From the WHO:

Even more worrying, around 16 000 MDR-TB cases reported to WHO in 2012 were not put on treatment, with long waiting lists increasingly becoming a problem. Furthermore, many countries are not achieving high cure rates due to a lack of service capacity and human resource shortages.

“The unmet demand for a full-scale and quality response to multidrug-resistant tuberculosis is a real public health crisis,” says Dr Raviglione. “It is unacceptable that increased access to diagnosis is not being matched by increased access to MDR-TB care. We have patients diagnosed but not enough drug supplies or trained people to treat them. The alert on antimicrobial resistance has been sounded; now is the time to act to halt drug-resistant TB.”

Multi Drug Resistant-TB is a truly frightening condition because it is only one step away from Extremely Drug Resistant-TB, (XDR-TB) which is basically a death sentence for anyone infected.

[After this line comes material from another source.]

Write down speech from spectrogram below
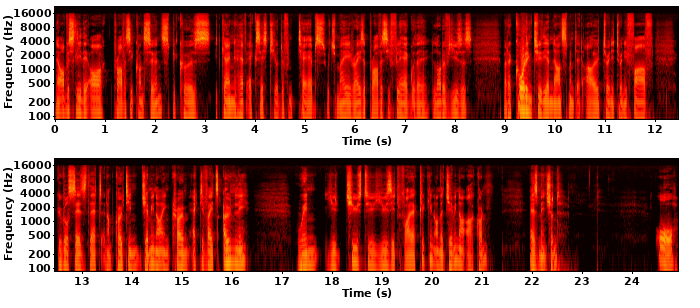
Now, obviously, there are privacy concerns because it can have access to your different tabs, which may raise a privacy flag with a lot of users. But according to the announcement at I/O 2025, Google says that, and I'm quoting, Gemini in Chrome activates only when you choose to use it via clicking on the Gemini icon, as mentioned, or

TB spreads very easily. This is one of those cases where investments in TB diagnostics and treatment can save health systems a lot of money by reducing the incidence of MDR-TB. And preventing and containing MDR TB outbreaks would forestall potentially calamitous outbreaks of XDR-TB.  And here, an ounce of prevention is worth a whole lot more than a pound of cure because, well, there isn’t one.